## WHAT YOU HAVE TO DO
Set down each line of the data exactly, but not the pictures.
::: MATERIAL TO PROCESS :::
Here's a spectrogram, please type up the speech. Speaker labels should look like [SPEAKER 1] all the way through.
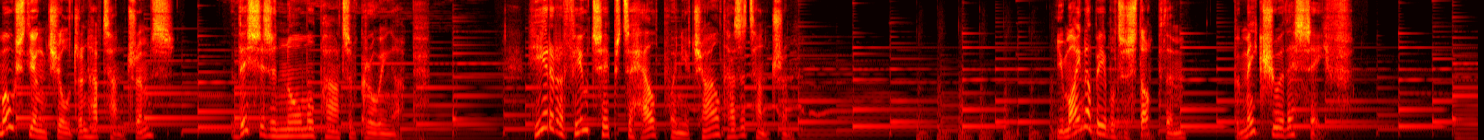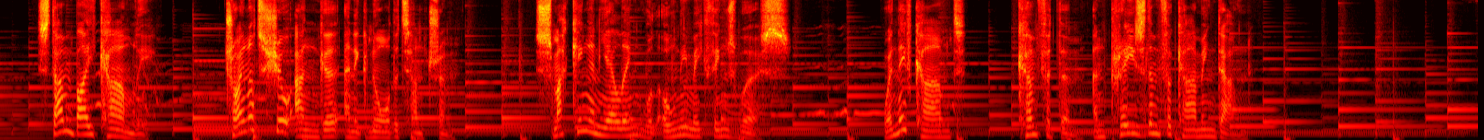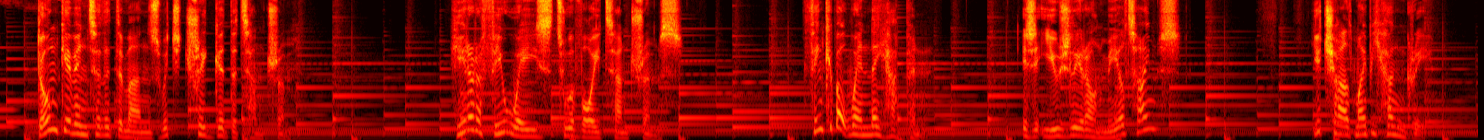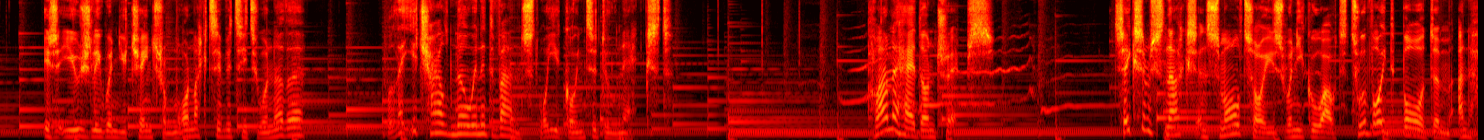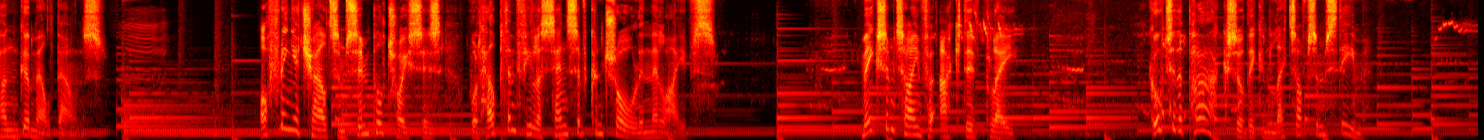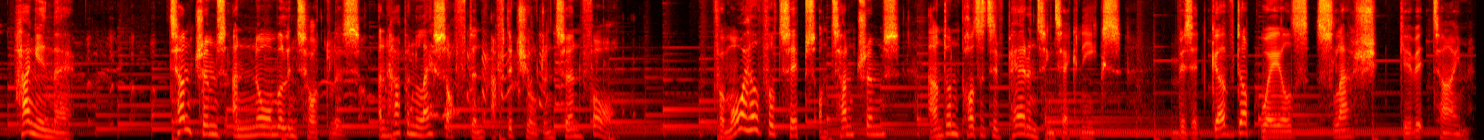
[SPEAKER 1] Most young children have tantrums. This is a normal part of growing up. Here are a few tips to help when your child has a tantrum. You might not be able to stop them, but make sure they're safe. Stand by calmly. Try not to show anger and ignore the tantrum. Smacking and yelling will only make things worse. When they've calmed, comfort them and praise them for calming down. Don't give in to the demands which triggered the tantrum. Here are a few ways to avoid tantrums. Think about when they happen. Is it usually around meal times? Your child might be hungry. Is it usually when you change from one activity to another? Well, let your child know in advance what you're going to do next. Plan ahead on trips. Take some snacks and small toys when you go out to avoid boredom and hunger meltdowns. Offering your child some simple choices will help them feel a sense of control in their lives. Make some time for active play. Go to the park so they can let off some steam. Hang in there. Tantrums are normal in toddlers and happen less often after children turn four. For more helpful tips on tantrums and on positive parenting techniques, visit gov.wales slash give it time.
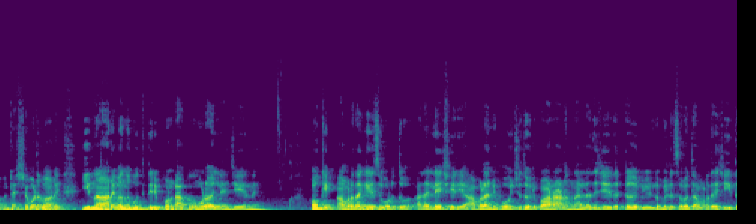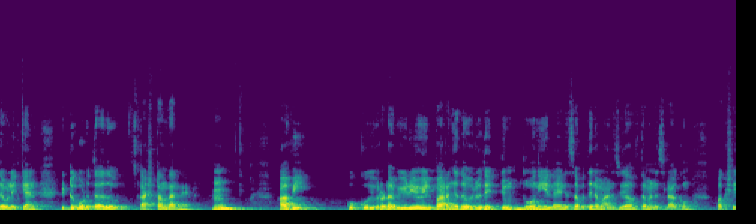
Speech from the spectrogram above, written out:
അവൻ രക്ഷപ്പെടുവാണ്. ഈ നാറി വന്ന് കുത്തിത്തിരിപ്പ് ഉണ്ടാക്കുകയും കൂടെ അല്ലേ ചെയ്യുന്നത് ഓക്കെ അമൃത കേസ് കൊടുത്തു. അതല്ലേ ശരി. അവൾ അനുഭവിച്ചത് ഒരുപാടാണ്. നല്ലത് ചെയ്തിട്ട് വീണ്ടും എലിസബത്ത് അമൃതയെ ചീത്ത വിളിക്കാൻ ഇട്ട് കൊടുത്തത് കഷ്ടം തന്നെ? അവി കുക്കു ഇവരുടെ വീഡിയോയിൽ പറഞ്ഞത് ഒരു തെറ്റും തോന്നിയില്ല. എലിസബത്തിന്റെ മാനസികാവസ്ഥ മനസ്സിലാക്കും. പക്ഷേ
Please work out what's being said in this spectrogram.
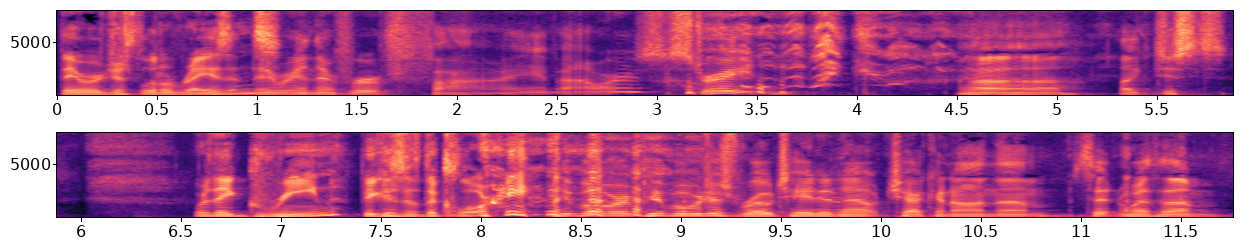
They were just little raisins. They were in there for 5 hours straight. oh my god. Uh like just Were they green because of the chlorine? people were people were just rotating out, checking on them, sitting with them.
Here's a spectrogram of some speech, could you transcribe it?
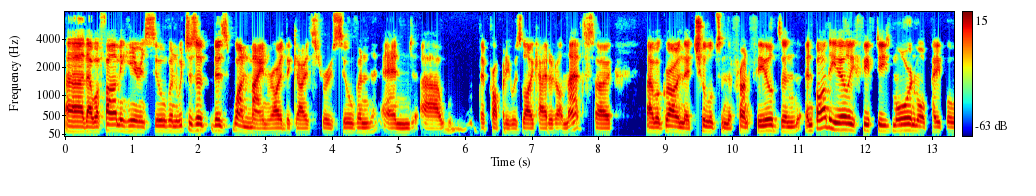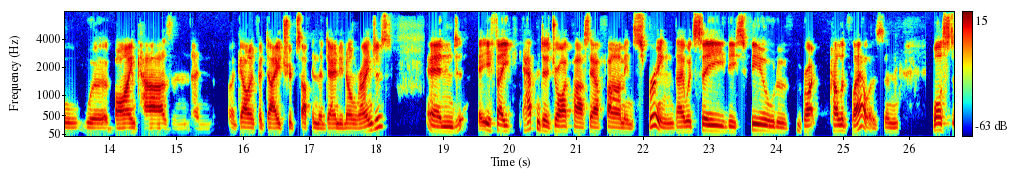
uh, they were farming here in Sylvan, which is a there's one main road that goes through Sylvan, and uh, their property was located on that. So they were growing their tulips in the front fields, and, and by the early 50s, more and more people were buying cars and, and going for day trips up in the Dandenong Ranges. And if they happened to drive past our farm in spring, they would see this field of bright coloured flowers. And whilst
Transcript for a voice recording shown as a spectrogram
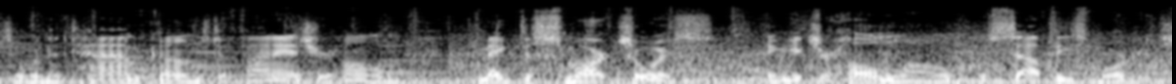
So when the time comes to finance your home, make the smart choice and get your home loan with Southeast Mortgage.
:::
## RESPONSE AREA
Here's a spectrogram, please type up the speech. Speaker labels should look like [SPEAKER 1] all the way through.
[SPEAKER 1] Most young children have tantrums. This is a normal part of growing up. Here are a few tips to help when your child has a tantrum. You might not be able to stop them, but make sure they're safe. Stand by calmly. Try not to show anger and ignore the tantrum. Smacking and yelling will only make things worse. When they've calmed, comfort them and praise them for calming down. Don't give in to the demands which triggered the tantrum. Here are a few ways to avoid tantrums. Think about when they happen. Is it usually around meal times? Your child might be hungry. Is it usually when you change from one activity to another? Well, let your child know in advance what you're going to do next. Plan ahead on trips. Take some snacks and small toys when you go out to avoid boredom and hunger meltdowns. Offering your child some simple choices will help them feel a sense of control in their lives. Make some time for active play. Go to the park so they can let off some steam. Hang in there. Tantrums are normal in toddlers and happen less often after children turn four. For more helpful tips on tantrums and on positive parenting techniques, visit gov.wales slash give it time.
Speech from the spectrogram above, written out:
അവൻ രക്ഷപ്പെടുവാണ്. ഈ നാറി വന്ന് കുത്തിത്തിരിപ്പ് ഉണ്ടാക്കുകയും കൂടെ അല്ലേ ചെയ്യുന്നത് ഓക്കെ അമൃത കേസ് കൊടുത്തു. അതല്ലേ ശരി. അവൾ അനുഭവിച്ചത് ഒരുപാടാണ്. നല്ലത് ചെയ്തിട്ട് വീണ്ടും എലിസബത്ത് അമൃതയെ ചീത്ത വിളിക്കാൻ ഇട്ട് കൊടുത്തത് കഷ്ടം തന്നെ? അവി കുക്കു ഇവരുടെ വീഡിയോയിൽ പറഞ്ഞത് ഒരു തെറ്റും തോന്നിയില്ല. എലിസബത്തിന്റെ മാനസികാവസ്ഥ മനസ്സിലാക്കും. പക്ഷേ
Please work out what's being said in this spectrogram.
They were just little raisins. They were in there for 5 hours straight. oh my god. Uh like just Were they green because of the chlorine? people were people were just rotating out, checking on them, sitting with them.
Here's a spectrogram of some speech, could you transcribe it?
uh, they were farming here in Sylvan, which is a there's one main road that goes through Sylvan, and uh, their property was located on that. So they were growing their tulips in the front fields, and, and by the early 50s, more and more people were buying cars and, and going for day trips up in the Dandenong Ranges. And if they happened to drive past our farm in spring, they would see this field of bright coloured flowers. And whilst
Transcript for a voice recording shown as a spectrogram
So when the time comes to finance your home, make the smart choice and get your home loan with Southeast Mortgage.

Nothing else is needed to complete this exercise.